The ultimate goal of man is to raise himself to such a level wherein his chomer is subservient to his tzurah, in that his entire being (including his physical self) is subject completely to the Will of G-d. Such a person’s behavior is dictated by his logic, and he does not allow himself to be blindly drawn after his emotions and desires.
At the time of the destruction of the Bais HaMikdash, G-d wrought retribution against Klal Yisroel, not only because the nation abused its essence on a physical level and defiled its chomer, but also because as a result of their iniquities their tzurah became sullied and spiritually debased. Not only did they use their physical bodies to sin, they contemplated ways to sin, using their cognitive abilities to think of ways to sin. Thus, the nation sinned on a dual level, and their double punishment reflected that duality. The ultimate consolation must therefore be doubled, in order to console us on a physical and spiritual level – to console both body and spirit.
With this idea in mind perhaps we can understand why every aspect of Shabbos is doubled.

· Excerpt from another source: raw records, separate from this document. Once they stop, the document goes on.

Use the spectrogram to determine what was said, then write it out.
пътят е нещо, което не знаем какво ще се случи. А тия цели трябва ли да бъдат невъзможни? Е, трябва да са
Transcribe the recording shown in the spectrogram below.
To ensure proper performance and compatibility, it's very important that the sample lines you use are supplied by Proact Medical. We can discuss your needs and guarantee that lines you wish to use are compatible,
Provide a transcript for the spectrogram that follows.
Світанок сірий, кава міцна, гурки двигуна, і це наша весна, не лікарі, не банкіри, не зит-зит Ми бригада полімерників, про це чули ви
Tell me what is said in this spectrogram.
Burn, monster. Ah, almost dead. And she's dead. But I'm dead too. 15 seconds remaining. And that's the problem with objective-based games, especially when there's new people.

The holiness of Shabbos does not only envelope our tzurah, our spirit and souls, it also affords us the opportunity to elevate and sanctify our chomer – the physicality within ourselves and the world. On Shabbos, we laud G-d for the gift of being able to “Eat rich foods, drink sweet drinks, for G-d will give to all who cling to Him, clothes to wear and bread of allotment, meat and fish and all delicacies.”
The Gemara (Beitzah 16a ) relates that on Shabbos we are granted a supplementary soul. Rashi offers a most intriguing explanation of its effects. He explains that the special soul grants us “a broadened heart for rest and joy, and to be open wide to be able to eat and drink without his soul becoming repulsed by it.” Normally when one partakes of a particularly filling and fatty meal he feels somewhat animalistic. But on Shabbos one can indulge more than usual and not worry about that animalistic feeling, because his added soul compensates by injecting him with an added dose of spirituality.

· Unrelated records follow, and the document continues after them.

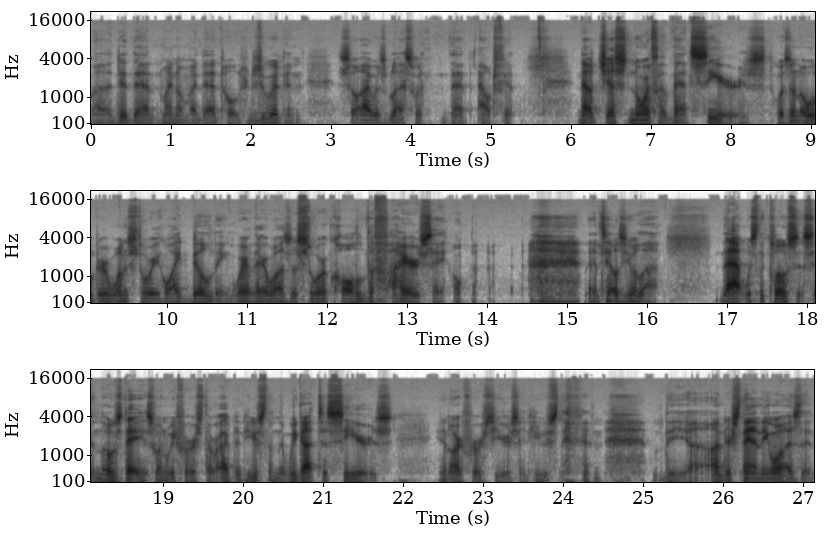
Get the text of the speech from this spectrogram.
uh, did that. I know my dad told her to do it, and so I was blessed with that outfit. Now, just north of that Sears was an older one story white building where there was a store called the Fire Sale. that tells you a lot. That was the closest in those days when we first arrived in Houston that we got to Sears in our first years in Houston. the uh, understanding was that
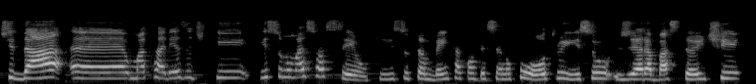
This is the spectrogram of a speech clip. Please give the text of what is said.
te dá é, uma clareza de que isso não é só seu, que isso também está acontecendo com o outro e isso gera bastante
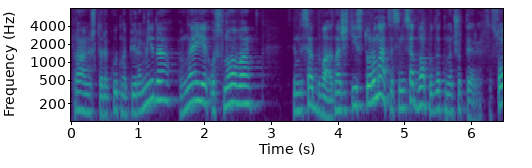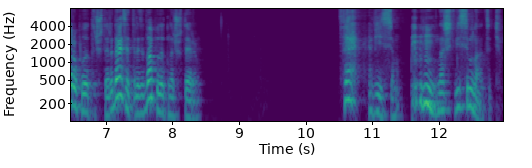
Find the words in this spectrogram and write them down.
Правильна чотирикутна піраміда. В неї основа 72. Значить, її сторона це 72 поділити на 4. Це 40 поділити на 4. 10, 32 поділити на 4. Це 8. Значить, 18.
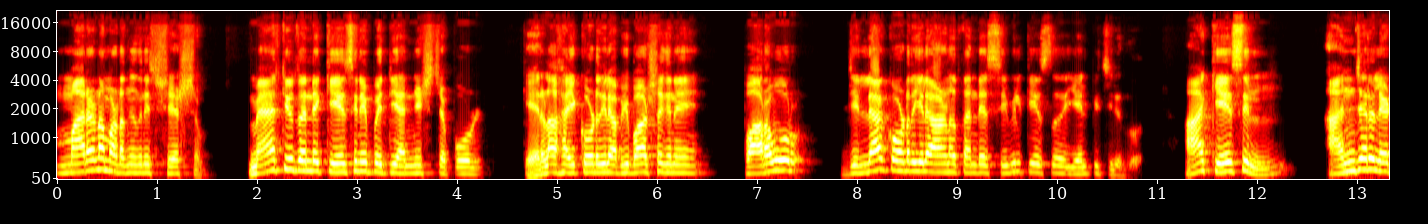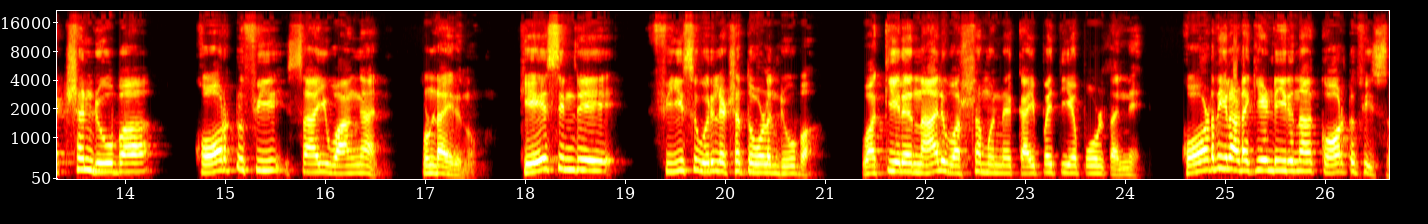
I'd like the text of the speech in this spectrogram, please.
മരണമടഞ്ഞതിന് ശേഷം മാത്യു തന്റെ കേസിനെ പറ്റി അന്വേഷിച്ചപ്പോൾ കേരള ഹൈക്കോടതിയിലെ അഭിഭാഷകനെ പറവൂർ ജില്ലാ കോടതിയിലാണ് തന്റെ സിവിൽ കേസ് ഏൽപ്പിച്ചിരുന്നത്. ആ കേസിൽ അഞ്ചര ലക്ഷം രൂപ കോർട്ട് ഫീസായി വാങ്ങാൻ ഉണ്ടായിരുന്നു. കേസിന്റെ ഫീസ് ഒരു ലക്ഷത്തോളം രൂപ. വക്കീൽ നാല് വർഷം മുന്നേ കൈപ്പറ്റിയപ്പോൾ തന്നെ കോടതിയിൽ അടയ്ക്കേണ്ടിയിരുന്ന കോർട്ട് ഫീസ്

With this idea in mind we can also understand why in our Shabbos prayers there is much mention of the ultimate redemption and our eventual return to rebuilt Jerusalem and the rebuilt Bais HaMikdash. Our descent into exile was inextricably bound to our defilement of our chomer and tzura, both are bodies and our souls. The double consolation, which must include both body and spirit, is reflected and symbolized by Shabbos, the day of physical and spiritual bliss.
Shabbos is a window into the euphoric Messianic world when this world will be completely devoted to G-d, on all levels. When we observe Shabbos, we raise ourselves beyond the trivialities and sufferings of exile and focus on a world devoid of physical pain and spiritual sin. It is for that reason that the laws of the Three Weeks of mourning for the destruction of the Bais HaMikdash are suspended on Shabbos. We sing songs joyously during those Shabbasos, and even if Tisha B’av itself coincides on Shabbos we eat meat and drink wine during that Shabbos.
The exile represents the tragedy of the wandering collective Jewish body and soul, and on Shabbos wherever a Jew is he is at home in the palace of the King.
The Karliner prayed that he not only merit experiencing the physical delights of Shabbos, but also the spiritual bliss of Shabbos. At times, one can observe all the laws of Shabbos properly yet not feel the idyllic sense of elevation that Shabbos provides. One must pray that he merits that greatness, as we state in the Mussaf prayers of Shabbos, “Those who taste it merit life, and those who love its precepts have chosen greatness.”